WHAT NEEDS TO BE DONE: Leave the pictures out and quote only the lines from the one with "Text of the" down to the end of the listing below.
══ DATA IN THIS EXERCISE ══
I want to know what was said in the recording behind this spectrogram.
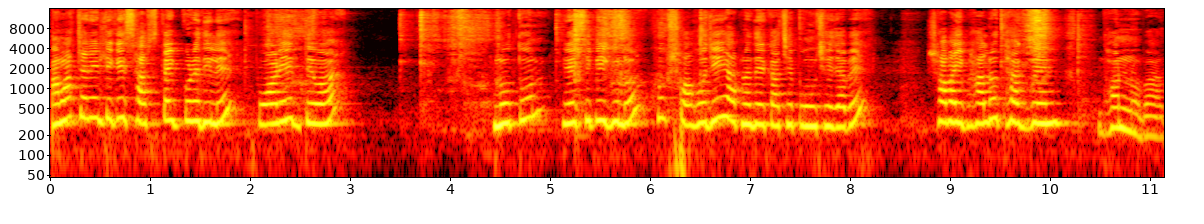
আমার চ্যানেলটিকে সাবস্ক্রাইব করে দিলে পরের দেওয়া নতুন রেসিপিগুলো খুব সহজেই আপনাদের কাছে পৌঁছে যাবে। সবাই ভালো থাকবেন। ধন্যবাদ।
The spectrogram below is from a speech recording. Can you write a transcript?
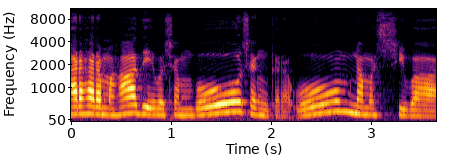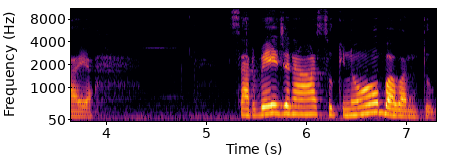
హరహర మహాదేవ శంభో శంకర ఓం నమ శివాయ. సర్వే జనా సుఖినో భవంతు.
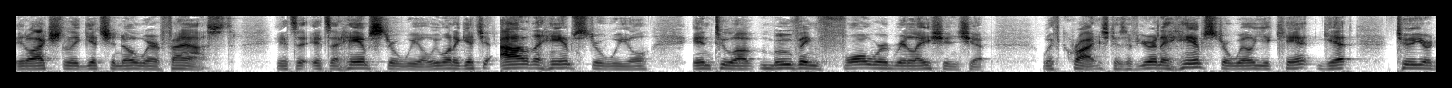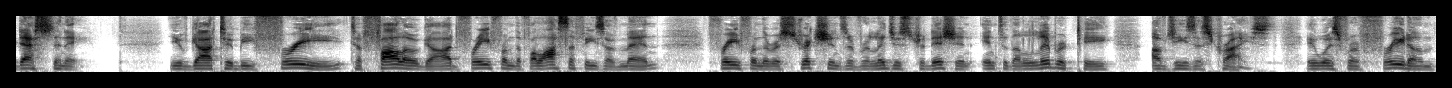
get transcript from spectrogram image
It'll actually get you nowhere fast. It's a, it's a hamster wheel. We want to get you out of the hamster wheel into a moving forward relationship with Christ. Because if you're in a hamster wheel, you can't get to your destiny. You've got to be free to follow God, free from the philosophies of men, free from the restrictions of religious tradition, into the liberty of Jesus Christ. It was for freedom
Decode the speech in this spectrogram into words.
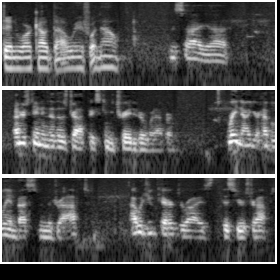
didn't work out that way for now. Masai, uh, understanding that those draft picks can be traded or whatever. Right now, you're heavily invested in the draft. How would you characterize this year's draft?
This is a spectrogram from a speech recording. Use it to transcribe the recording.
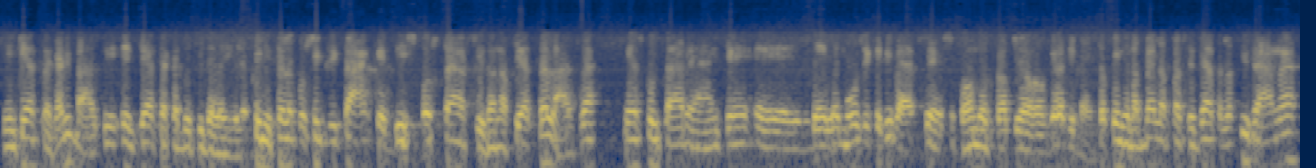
in piazza Garibaldi e in piazza Caduti della Iule. Quindi c'è la possibilità anche di spostarsi da una piazza all'altra e ascoltare anche eh, delle musiche diverse secondo il proprio gradimento. Quindi una bella passeggiata alla Tisana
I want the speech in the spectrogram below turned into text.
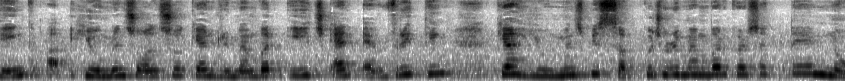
think humans also can remember each and everything क्या ह्यूमन्स भी सब कुछ रिमेंबर कर सकते हैं? No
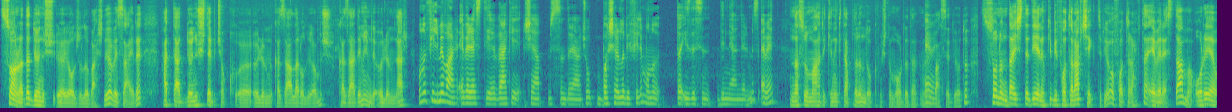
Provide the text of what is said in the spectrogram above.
Sonra da dönüş e, yolculuğu başlıyor vesaire. Hatta dönüşte birçok e, ölümlü kazalar oluyormuş. Kaza demeyeyim de ölümler. Onun filmi var Everest diye. Belki şey yapmışsındır yani. Çok başarılı bir film. Onu da izlesin dinleyenlerimiz. Evet. Nasuh Mahriki'nin kitaplarını da okumuştum. Orada da e, Evet. bahsediyordu. Sonunda işte diyelim ki bir fotoğraf çektiriyor. O fotoğraf da Everest'te ama oraya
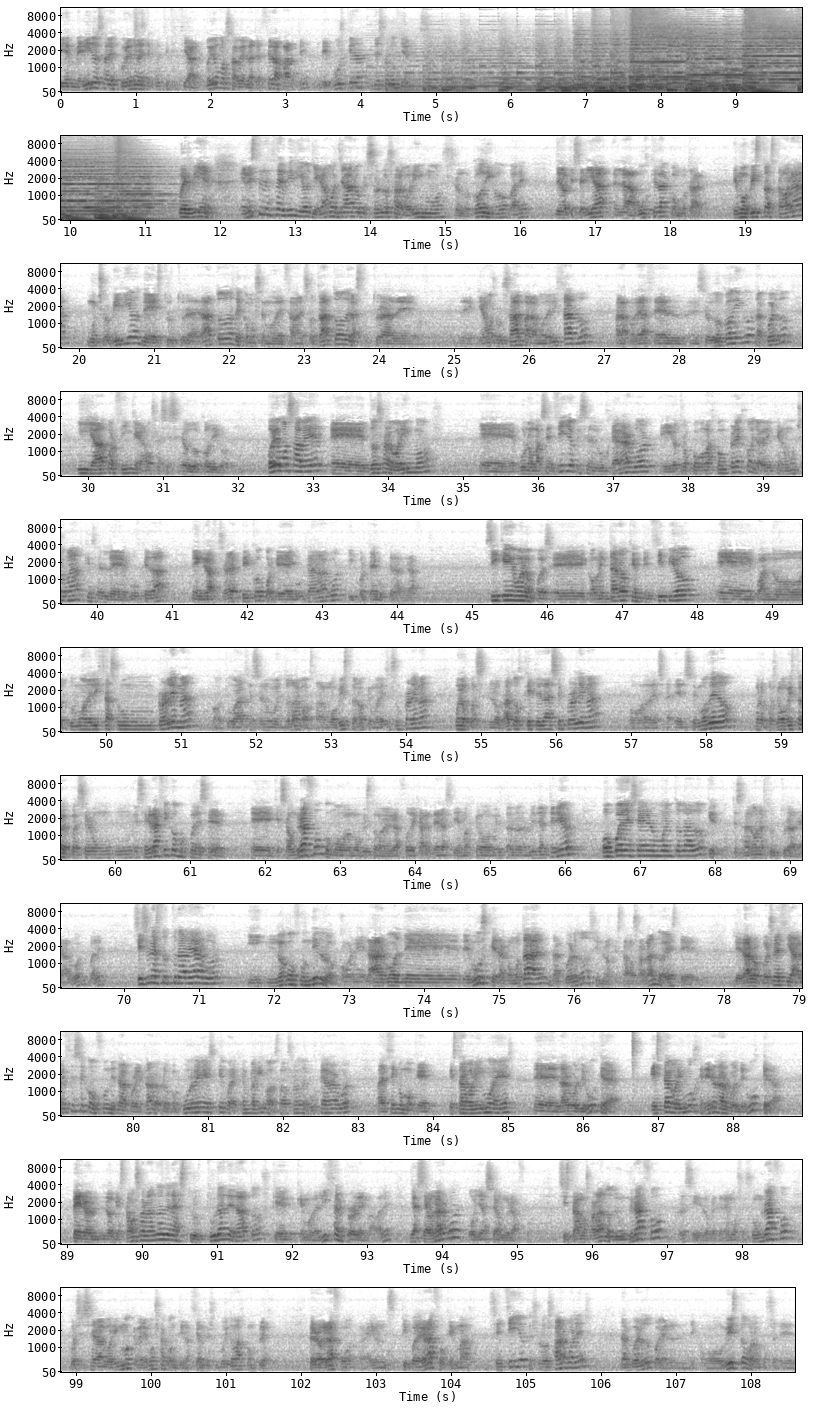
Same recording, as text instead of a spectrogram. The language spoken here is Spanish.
bienvenidos a Descubriendo la Inteligencia Artificial. Hoy vamos a ver la tercera parte de búsqueda de soluciones. Pues bien, en este tercer vídeo llegamos ya a lo que son los algoritmos, pseudocódigo, ¿vale? De lo que sería la búsqueda como tal. Hemos visto hasta ahora muchos vídeos de estructura de datos, de cómo se modelizaban esos datos, de la estructura de, que vamos a usar para modelizarlo, para poder hacer el pseudocódigo, ¿de acuerdo? Y ya por fin llegamos a ese pseudocódigo. Hoy vamos a ver eh, dos algoritmos, eh, uno más sencillo, que es el de búsqueda en árbol, y otro un poco más complejo, ya veréis que no mucho más, que es el de búsqueda en grafos. Ahora explico por qué hay búsqueda en árbol y por qué hay búsqueda en grafos. Sí que, bueno, pues eh, comentaros que en principio, cuando tú modelizas un problema, o tú haces en un momento dado, como hemos visto, ¿no? que modelizas un problema, bueno, pues los datos que te da ese problema, o ese, modelo, bueno, pues hemos visto que puede ser un, ese gráfico, pues puede ser eh, que sea un grafo, como hemos visto con el grafo de carreteras y demás que hemos visto en el vídeo anterior, o puede ser en un momento dado que te salga una estructura de árbol, ¿vale? Si es una estructura de árbol, y no confundirlo con el árbol de, de búsqueda como tal, ¿de acuerdo? Sino lo que estamos hablando es del, del árbol. Por eso decía, a veces se confunde tal, porque claro, lo que ocurre es que, por ejemplo, aquí cuando estamos hablando de búsqueda de árbol, parece como que este algoritmo es el árbol de búsqueda este algoritmo genera un árbol de búsqueda, pero lo que estamos hablando es de la estructura de datos que, modeliza el problema, ¿vale? Ya sea un árbol o ya sea un grafo. Si estamos hablando de un grafo, si lo que tenemos es un grafo, pues es el algoritmo que veremos a continuación, que es un poquito más complejo. Pero el grafo, hay un tipo de grafo que es más sencillo, que son los árboles, ¿de acuerdo? Porque como hemos visto, bueno, pues eh,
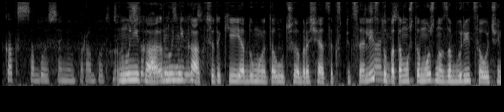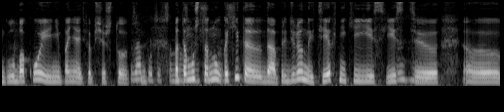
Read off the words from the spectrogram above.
как с собой самим поработать? Ну вот, никак, ну никак. Все-таки я думаю, это лучше обращаться к специалисту, Специалисту. потому что можно забуриться очень глубоко и не понять вообще, что. Запутаться Потому что, ну, какие-то, да, определенные техники есть, есть Мгм. э, э,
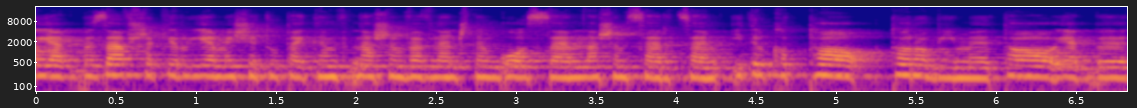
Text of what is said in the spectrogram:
jakby zawsze kierujemy się tutaj tym naszym wewnętrznym głosem, naszym sercem i tylko to, to robimy, to jakby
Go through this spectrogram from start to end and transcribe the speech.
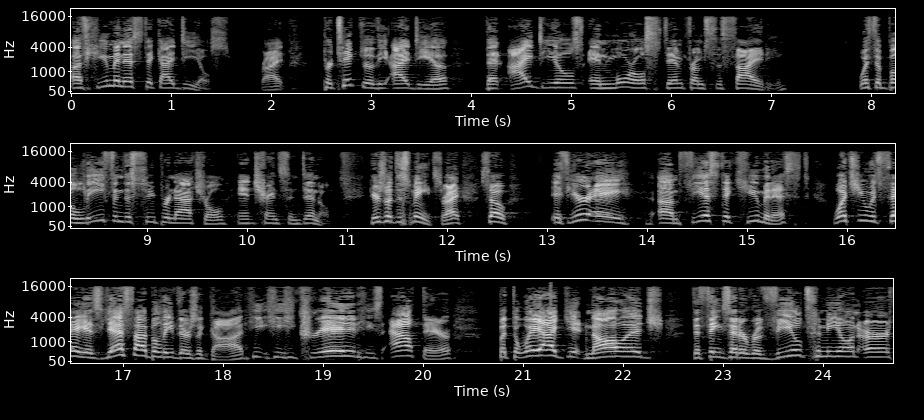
of humanistic ideals, right? Particularly the idea that ideals and morals stem from society with a belief in the supernatural and transcendental. Here's what this means, right? So, if you're a um, theistic humanist, what you would say is, yes, I believe there's a God. He, he, he created, he's out there. But the way I get knowledge, the things that are revealed to me on earth,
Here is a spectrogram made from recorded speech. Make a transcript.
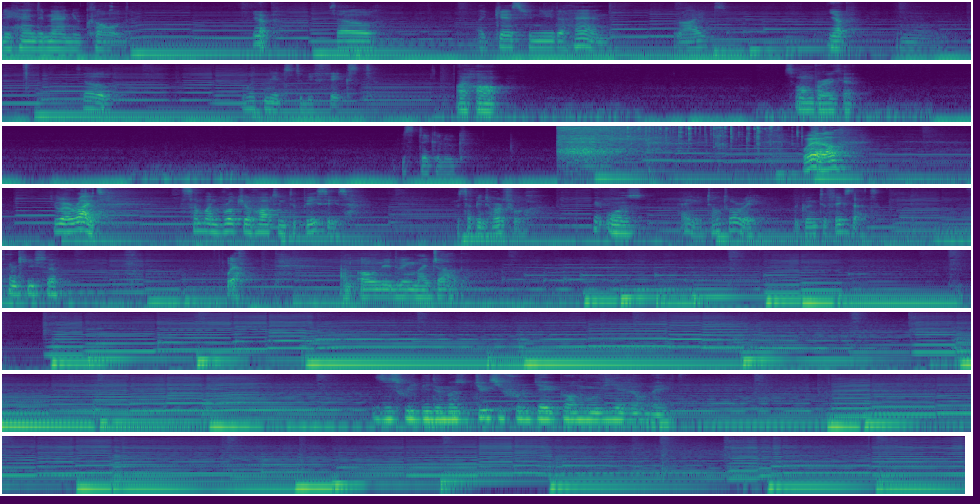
the handyman you called. Yep. So, I guess you need a hand, right? Yep. Hmm. So, what needs to be fixed? My heart. Someone broke it. Let's take a look. Well, you were right. Someone broke your heart into pieces. Must have been hurtful. It was. Hey, don't worry. We're going to fix that. Thank you, sir. Well, I'm only doing my job. This will be the most beautiful gay porn movie ever made.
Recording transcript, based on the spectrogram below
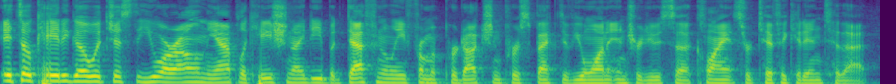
it's okay to go with just the URL and the application ID, but definitely from a production perspective, you want to introduce a client certificate into that.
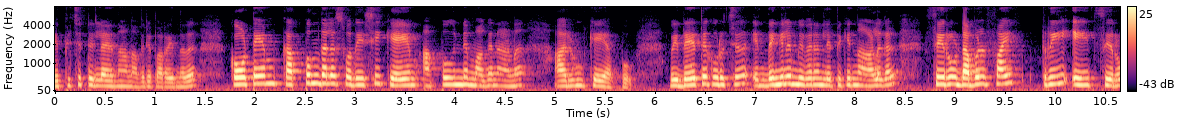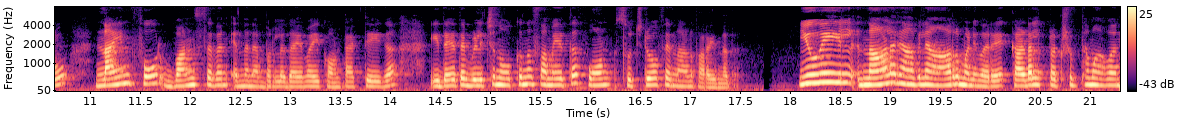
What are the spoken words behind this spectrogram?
ലഭിച്ചിട്ടില്ല എന്നാണ് അവർ പറയുന്നത്. കോട്ടയം കപ്പുംതല സ്വദേശി കെ എം അപ്പുവിന്റെ മകനാണ് അരുൺ കെ അപ്പു. വിധേയത്തെക്കുറിച്ച് എന്തെങ്കിലും വിവരം ലഭിക്കുന്ന ആളുകൾ zero double five three eight zero nine four one seven എന്ന നമ്പറിൽ ദയവായി ചെയ്യുക. ഇദ്ദേഹത്തെ വിളിച്ചു നോക്കുന്ന സമയത്ത് ഫോൺ സ്വിച്ച്ഡ് ഓഫ് എന്നാണ് പറയുന്നത്. യു എയിൽ നാളെ രാവിലെ ആറ് മണി വരെ കടൽ പ്രക്ഷുബ്ധമാവാൻ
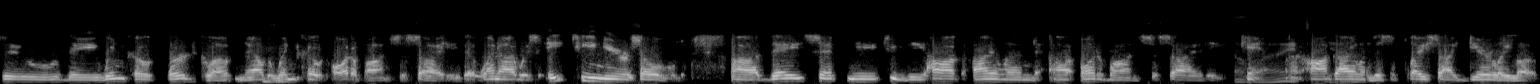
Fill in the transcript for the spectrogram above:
to the Wyncote Bird Club, now the Wyncote Audubon Society that when I was 18 years old, uh, they sent me to the Hog Island uh, Audubon Society camp. Right. And Hog yeah. Island is a place I dearly love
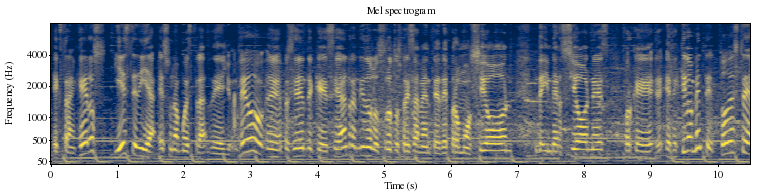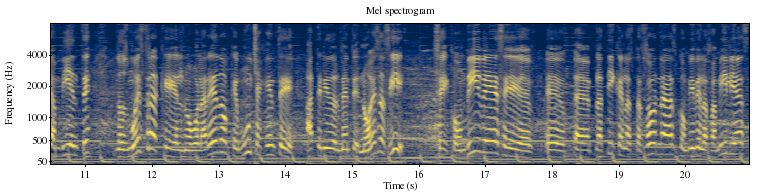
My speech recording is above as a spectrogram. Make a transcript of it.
extranjeros y este día es una muestra de ello. Veo, eh, presidente, que se han rendido los frutos precisamente de promoción, de inversiones, porque eh, efectivamente todo este ambiente nos muestra que el Nuevo Laredo, que mucha gente ha tenido en mente, no es así. Se convive, se eh, eh, platican las personas, conviven las familias,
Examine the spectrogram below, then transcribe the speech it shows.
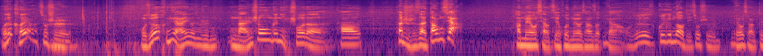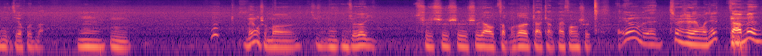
我觉得可以啊，就是，我觉得很简单一个，就是男生跟你说的，他他只是在当下，他没有想结婚，没有想怎么样。我觉得归根到底就是没有想跟你结婚吧。嗯，嗯，那没有什么，就是你你觉得是是是是要怎么个展展开方式？因为我就是我觉得咱们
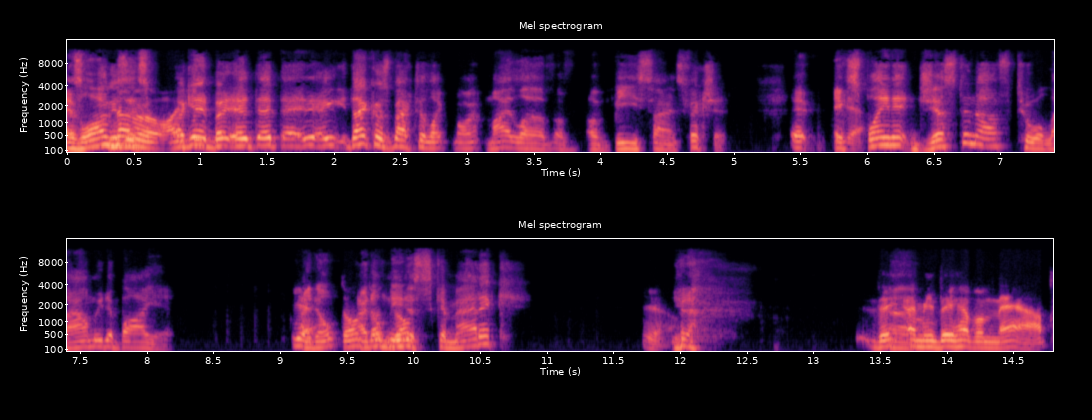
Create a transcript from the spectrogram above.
As long as No, no, it's no, I again, but it, it- it- that goes back to like my, my love of, of B science fiction. Explain it just enough to allow me to buy it. yeah, I don't, I don't need a schematic. yeah You know, they uh, i mean they have a map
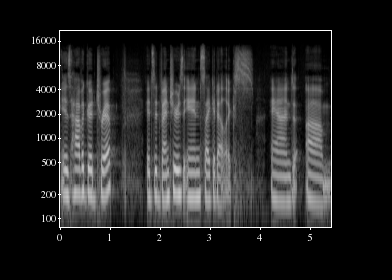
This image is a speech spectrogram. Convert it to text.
is Have a Good Trip. It's Adventures in Psychedelics. And um,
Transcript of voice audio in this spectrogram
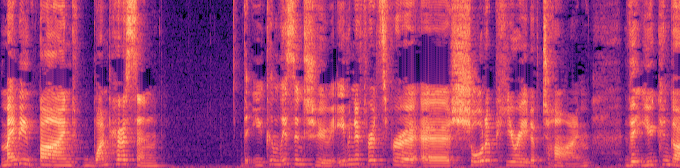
maybe find one person that you can listen to, even if it's for a, a shorter period of time, that you can go,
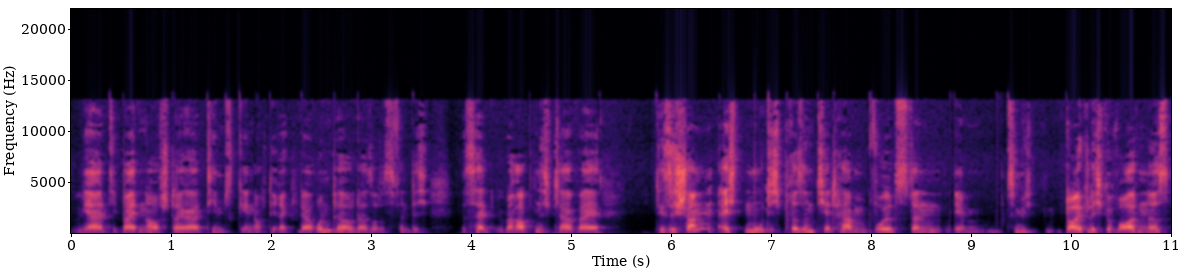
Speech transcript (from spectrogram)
ja, die beiden Aufsteigerteams gehen auch direkt wieder runter oder so. Das finde ich, ist halt überhaupt nicht klar, weil die sich schon echt mutig präsentiert haben, obwohl es dann eben ziemlich deutlich geworden ist.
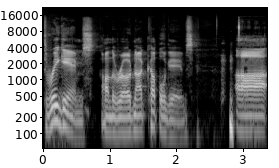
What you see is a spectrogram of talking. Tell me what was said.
three games on the road, not couple games. Uh,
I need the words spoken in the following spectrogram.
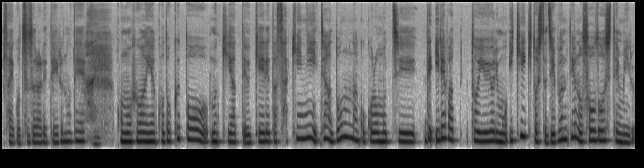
最後綴られているので、はい、この不安や孤独と向き合って受け入れた先にじゃあどんな心持ちでいればというよりも生き生きとした自分っていうのを想像してみる、う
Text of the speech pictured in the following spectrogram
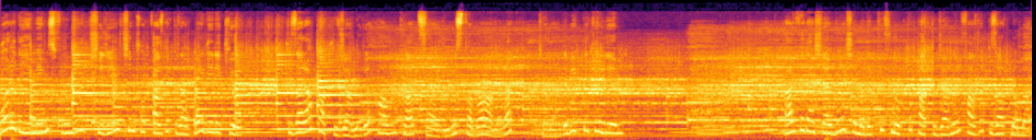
Bu arada yemeğimiz fırında pişeceği için çok fazla kızartmaya gerek yok. Kızaran patlıcanları havlu kağıt serdiğimiz tabağa alarak kenarda bekletelim. Arkadaşlar bu aşamada püf nokta patlıcanları fazla kızartmamak.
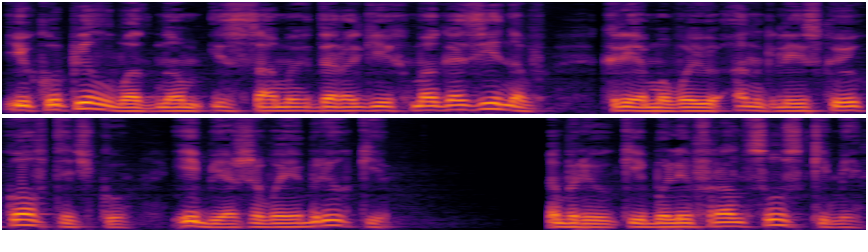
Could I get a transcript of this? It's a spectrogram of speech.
и купил в одном из самых дорогих магазинов кремовую английскую кофточку и бежевые брюки. Брюки были французскими.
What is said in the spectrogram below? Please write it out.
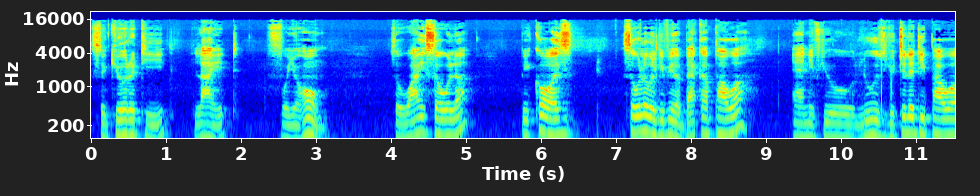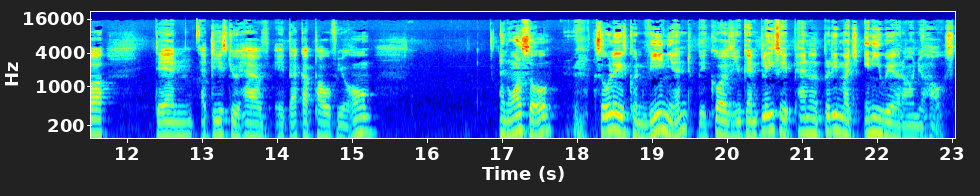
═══
ANSWER BOX:
Text of the speech pictured in the following spectrogram
Bu arada yemeğimiz fırında pişeceği için çok fazla kızartmaya gerek yok. Kızaran patlıcanları havlu kağıt serdiğimiz tabağa alarak kenarda bekletelim. Arkadaşlar bu aşamada püf nokta patlıcanları fazla kızartmamak.
Could I get a transcript of this? It's a spectrogram of speech.
и купил в одном из самых дорогих магазинов кремовую английскую кофточку и бежевые брюки. Брюки были французскими.
What is said in the spectrogram below? Please write it out.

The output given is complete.